### [What you should do]
Omit the pictures, then write out every entry exactly as it reads.

### [Entries supplied]
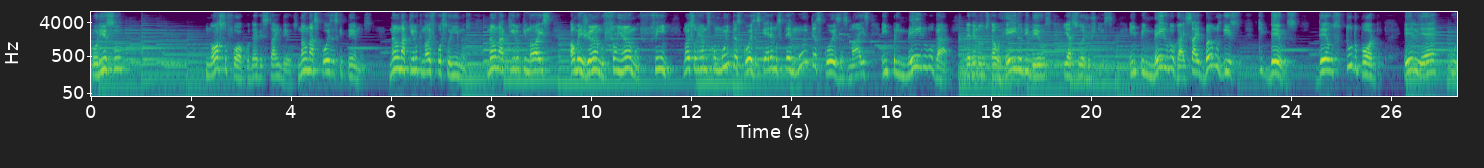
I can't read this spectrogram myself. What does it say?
Por isso, nosso foco deve estar em Deus, não nas coisas que temos, não naquilo que nós possuímos, não naquilo que nós almejamos, sonhamos. Sim, nós sonhamos com muitas coisas, queremos ter muitas coisas, mas em primeiro lugar devemos buscar o reino de Deus e a sua justiça. Em primeiro lugar, saibamos disso, que Deus, Deus tudo pode. Ele é o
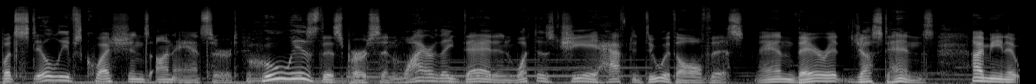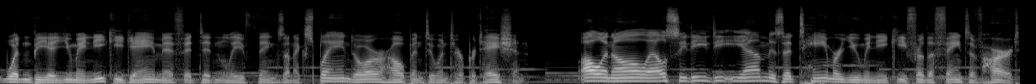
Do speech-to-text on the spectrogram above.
but still leaves questions unanswered. Who is this person? Why are they dead? And what does Chie have to do with all of this? And there it just ends. I mean, it wouldn't be a Yume Nikki game if it didn't leave things unexplained or open to interpretation. All in all, LCD DEM is a tamer Yume Nikki for the faint of heart.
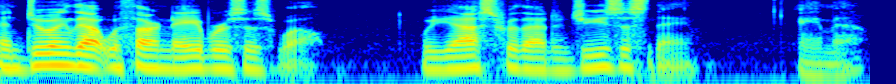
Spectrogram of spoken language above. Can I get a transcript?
and doing that with our neighbors as well. We ask for that in Jesus' name. Amen.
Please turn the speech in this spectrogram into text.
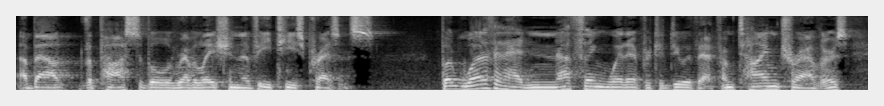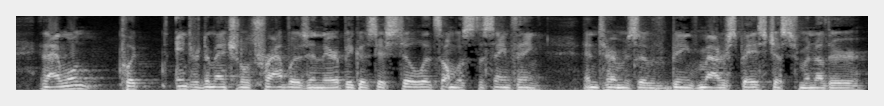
about the possible revelation of ET's presence. But what if it had nothing whatever to do with that? From time travelers, and I won't put interdimensional travelers in there because they're still, it's almost the same thing in terms of being from outer space, just from another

### [Response to this exercise]
I can't read this spectrogram myself. What does it say?
Por isso, nosso foco deve estar em Deus, não nas coisas que temos, não naquilo que nós possuímos, não naquilo que nós almejamos, sonhamos. Sim, nós sonhamos com muitas coisas, queremos ter muitas coisas, mas em primeiro lugar devemos buscar o reino de Deus e a sua justiça. Em primeiro lugar, saibamos disso, que Deus, Deus tudo pode. Ele é o
Do speech-to-text on the spectrogram above.
but still leaves questions unanswered. Who is this person? Why are they dead? And what does Chie have to do with all of this? And there it just ends. I mean, it wouldn't be a Yume Nikki game if it didn't leave things unexplained or open to interpretation. All in all, LCD DEM is a tamer Yume Nikki for the faint of heart.
Spectrogram of spoken language above. Can I get a transcript?
and doing that with our neighbors as well. We ask for that in Jesus' name. Amen.
Please turn the speech in this spectrogram into text.
about the possible revelation of ET's presence. But what if it had nothing whatever to do with that? From time travelers, and I won't put interdimensional travelers in there because they're still, it's almost the same thing in terms of being from outer space, just from another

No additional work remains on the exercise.